How to Win at Poker

Poker is a card game played by two or more players and involves betting. It is a skill-based game and the ability to read the other players is key. The goal of the game is to win by making a better hand than your opponents. There are many different types of poker, but the most popular is No Limit Texas Hold’em. Other popular games include No Limit Omaha, No Limit Ohama, and No Limit Draw.

The first step to becoming a winning poker player is to commit to learning the game. You must be willing to dedicate a significant amount of time and money to the game in order to see results. If you are not committed, you will never become a winning poker player. It is also important to learn poker strategy by playing the game and studying hands. This will help you to understand the game more and develop good instincts.

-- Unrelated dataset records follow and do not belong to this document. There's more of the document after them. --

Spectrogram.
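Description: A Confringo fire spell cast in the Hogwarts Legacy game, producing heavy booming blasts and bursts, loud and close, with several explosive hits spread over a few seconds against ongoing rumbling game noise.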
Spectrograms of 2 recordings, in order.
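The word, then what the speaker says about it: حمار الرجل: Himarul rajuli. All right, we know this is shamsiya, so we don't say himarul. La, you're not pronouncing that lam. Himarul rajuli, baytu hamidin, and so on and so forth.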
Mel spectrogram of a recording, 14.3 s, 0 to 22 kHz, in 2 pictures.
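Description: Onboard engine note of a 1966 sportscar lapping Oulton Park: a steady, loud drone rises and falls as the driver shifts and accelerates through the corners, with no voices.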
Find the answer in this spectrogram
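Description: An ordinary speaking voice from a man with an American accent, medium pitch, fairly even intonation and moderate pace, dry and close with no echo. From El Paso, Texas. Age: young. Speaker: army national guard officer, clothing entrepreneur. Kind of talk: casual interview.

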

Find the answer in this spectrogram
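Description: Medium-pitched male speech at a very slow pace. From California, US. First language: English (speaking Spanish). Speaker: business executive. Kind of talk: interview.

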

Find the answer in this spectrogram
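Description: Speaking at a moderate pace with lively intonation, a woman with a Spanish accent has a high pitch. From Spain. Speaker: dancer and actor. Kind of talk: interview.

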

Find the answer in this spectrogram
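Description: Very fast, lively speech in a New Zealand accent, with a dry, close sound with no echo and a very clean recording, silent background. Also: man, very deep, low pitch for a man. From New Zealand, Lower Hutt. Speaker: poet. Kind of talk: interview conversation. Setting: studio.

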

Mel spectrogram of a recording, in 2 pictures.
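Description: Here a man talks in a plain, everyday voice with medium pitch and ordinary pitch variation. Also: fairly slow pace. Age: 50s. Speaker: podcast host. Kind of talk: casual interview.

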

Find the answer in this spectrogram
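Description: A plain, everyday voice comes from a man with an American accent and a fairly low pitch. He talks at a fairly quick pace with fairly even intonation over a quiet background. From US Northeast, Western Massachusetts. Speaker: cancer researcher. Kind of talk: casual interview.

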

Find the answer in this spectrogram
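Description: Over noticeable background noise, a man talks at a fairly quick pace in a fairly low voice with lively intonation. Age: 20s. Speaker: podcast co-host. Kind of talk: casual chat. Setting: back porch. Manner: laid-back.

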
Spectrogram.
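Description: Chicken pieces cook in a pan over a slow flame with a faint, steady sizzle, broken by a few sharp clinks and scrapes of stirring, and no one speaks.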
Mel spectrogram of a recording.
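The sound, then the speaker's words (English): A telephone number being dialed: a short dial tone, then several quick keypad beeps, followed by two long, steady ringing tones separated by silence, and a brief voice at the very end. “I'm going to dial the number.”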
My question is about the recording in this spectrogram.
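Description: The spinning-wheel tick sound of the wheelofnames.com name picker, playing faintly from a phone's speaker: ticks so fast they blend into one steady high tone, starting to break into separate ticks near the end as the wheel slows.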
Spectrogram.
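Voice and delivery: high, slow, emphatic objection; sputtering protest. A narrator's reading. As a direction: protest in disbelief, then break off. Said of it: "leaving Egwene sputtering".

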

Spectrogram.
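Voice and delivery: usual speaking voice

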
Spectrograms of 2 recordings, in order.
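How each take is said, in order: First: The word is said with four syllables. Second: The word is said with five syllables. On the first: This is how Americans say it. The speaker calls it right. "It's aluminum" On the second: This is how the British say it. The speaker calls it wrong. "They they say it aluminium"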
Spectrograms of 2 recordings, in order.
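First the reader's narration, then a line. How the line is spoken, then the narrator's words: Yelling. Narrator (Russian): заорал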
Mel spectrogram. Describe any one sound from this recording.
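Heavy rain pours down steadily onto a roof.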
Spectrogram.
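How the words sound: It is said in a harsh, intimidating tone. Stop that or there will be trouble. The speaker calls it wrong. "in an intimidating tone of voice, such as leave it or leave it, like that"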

When you play poker, you must be able to read the other players and know which hands are strong and which ones are weak. This will help you to put your opponent in a specific range and determine how much risk you should take when betting. It is also important to learn how to bluff in poker and use it to your advantage.

In addition to reading the other players, it is also important to play in the right position. If you are in early position, it is best to play tight and only call if you have a strong hand. If you are in middle position, you can open your betting range a bit more, but be careful not to overplay your hand.

Once the first round of betting is over, the dealer deals three cards face up on the table, which are community cards that everyone can use. This is called the flop. After the flop, another round of betting takes place. Then the dealer puts a fourth community card on the table, which is known as the turn. After the turn, a final round of betting takes place. The player with the best five-card poker hand wins.

If you are a beginner, it is a good idea to start at the lowest stakes possible. This way, you can practice and learn the game without losing too much money. Moreover, you will be able to play a lot of hands against weak players and gain experience. This will allow you to start winning at a faster rate.

Another thing to remember is to always study your hands after a session. This is something that all serious poker players should be doing. This will help you internalize the math and EV estimation that you are learning. Using a tool like Power-Equilab is a great way to start this process. Once you are able to apply the numbers, you will find that your poker intuition improves dramatically.